If you want to bring your volunteer management processes to the next level, having the right software in your toolkit is essential. After all, this guide explains that “volunteer management software matters for mission-driven organizations because it generates long-term value.” 

However, not all software solutions were created equal. If you’re looking for a top-tier volunteer management software provider, be on the lookout for features like these:

  • Communication tools: One of the most obvious functions of your volunteer management software lies in its communication and outreach capabilities. For example, you’ll need to be able to reach out to new volunteers, convey shift information, and provide an easy way for individuals to seek out more information and ask questions about what they’ll be doing.
  • Peer-to-peer recruitment features: We already touched on the importance of networking in volunteer management and recruiting. Luckily for you, having the right software can help! With peer-to-peer recruitment features, you can equip existing volunteers with the tools they need to request support from their own family, friends, and colleagues.
  • Data reporting: Now that you’ve put a strategic volunteer management program in place, it’s important that you’re able to collect and analyze data to understand what is—and isn’t—working. With data reporting tools, you can explore powerful insights into your processes, showing you where there’s significant room for improvement and where you’re already thriving.

Volunteer management software can be a big help to any volunteer-backed organization, but it is especially important for nonprofits that wish to grow. Without the right tools, you’ll likely be overwhelmed with logistical processes and become stagnant, hindering your potential to push your mission forward.

Volunteer management is a critical component of any volunteer-backed nonprofit. When you take these strategies into consideration, you’ll set your organization (and its volunteers!) up for continued success. In fact, according to Double the Donation’s guide to volunteer management, “your organization can build a more strategic, positive volunteer experience and cultivate long-term, mutually beneficial supporter relationships.”

Just remember, equipping your team with the right tools is an important prerequisite for any efficient management strategies. Good luck!

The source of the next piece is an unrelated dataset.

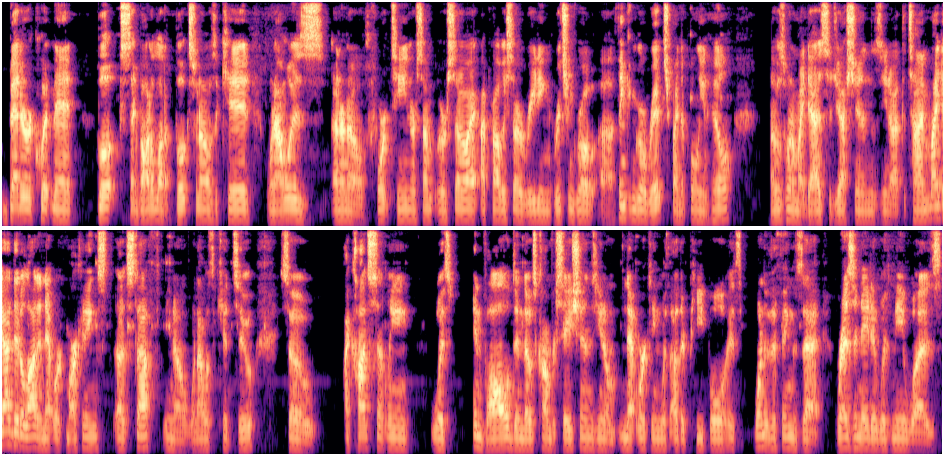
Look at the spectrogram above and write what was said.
better equipment, books. I bought a lot of books when I was a kid. When I was, I don't know, 14 or some or so, I, I probably started reading Rich and Grow, uh, Think and Grow Rich by Napoleon Hill. That was one of my dad's suggestions. You know, at the time, my dad did a lot of network marketing uh, stuff. You know, when I was a kid too, so I constantly was involved in those conversations. You know, networking with other people. It's one of the things that resonated with me was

This guest post was contributed by Mobilize.

Allen Kramer is the Co-Founder and President of Mobilize. Before starting Mobilize with Alfred Johnson, he worked on Hillary Clinton’s 2016 campaign, in management consulting at Bain & Company, and helped grow a great social enterprise called Assured Labor. Allen was born and raised in NYC, loves a wide range of music, and—on his better days—running.